Interesting quote from Da Vinci. Especially considering that he was such a stickler to the rules in his paintings. In fact, I was told by an Art professor that Da Vinci, in his opinion, was the perfect example of classic compositional rules.
I just reread the quote. Are you sure he wasn't saying: If you paint only by the rules you have not accomplished anything.
I am not sure if he is releiving the readers of the encumberance of knowledge. I think he is was saying that for the knowledge to be useful that it must be used in conjunction with intuition. This of course is only based on the little that you have provided and a quick search on the net.
I know the rules to play piano. I can read the music and play the notes but that is not enough. It is pure. All feeling is removed. The emotion is not there. I know that a D# is a D# and the next note is an A flat but that is nothing without the intuition to fill those two notes with life. Inversely I cannot just intuitivly start pounding on the piano and make music. I have to have prior knowledge of the workings of a piano and even what a piano is before I can make it "come to life". There are of course exceptions, but they are an extreme rarity.
Is there a non-old-english translation of this book. I gave up old english in college. To damned mind numbing. I lose the meaning of the words as I try to pronounce the words.

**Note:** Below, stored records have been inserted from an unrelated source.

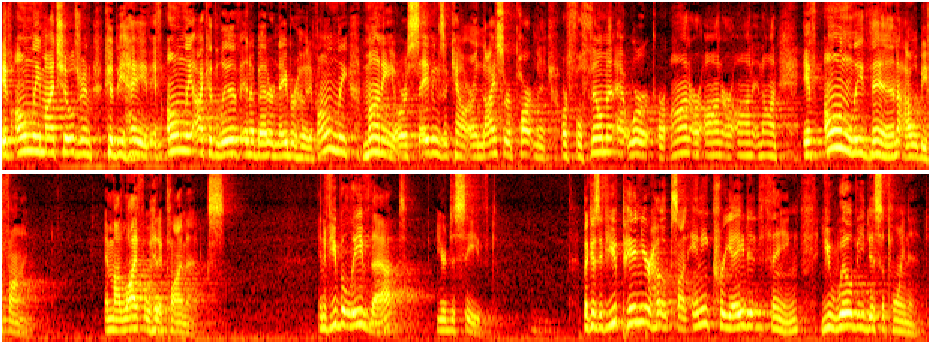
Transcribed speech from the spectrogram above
If only my children could behave. If only I could live in a better neighborhood. If only money or a savings account or a nicer apartment or fulfillment at work or on or on or on and on. If only then I will be fine and my life will hit a climax. And if you believe that, you're deceived. Because if you pin your hopes on any created thing, you will be disappointed.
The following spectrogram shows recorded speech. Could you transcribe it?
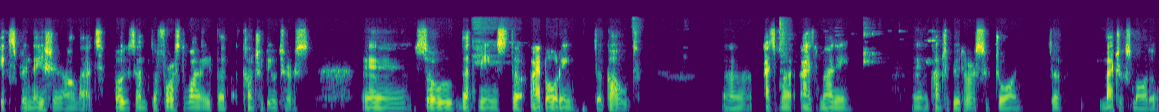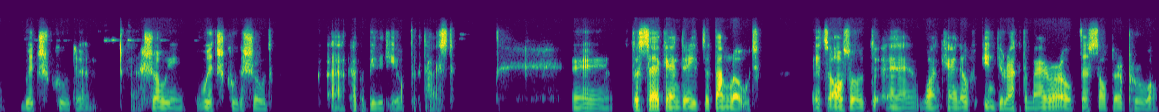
explanation on that. For example, the first one is the contributors, and so that means the eyeballing the code. Uh, as ma as many uh, contributors join the metrics model, which could um, showing which could show the uh, capability of the test. Uh, the second is the download. It's also the, uh, one kind of indirect mirror of the software approval.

the quote hints at a purpose beyond the rules but in no way says the rules are not essential.
Hope this makes sense.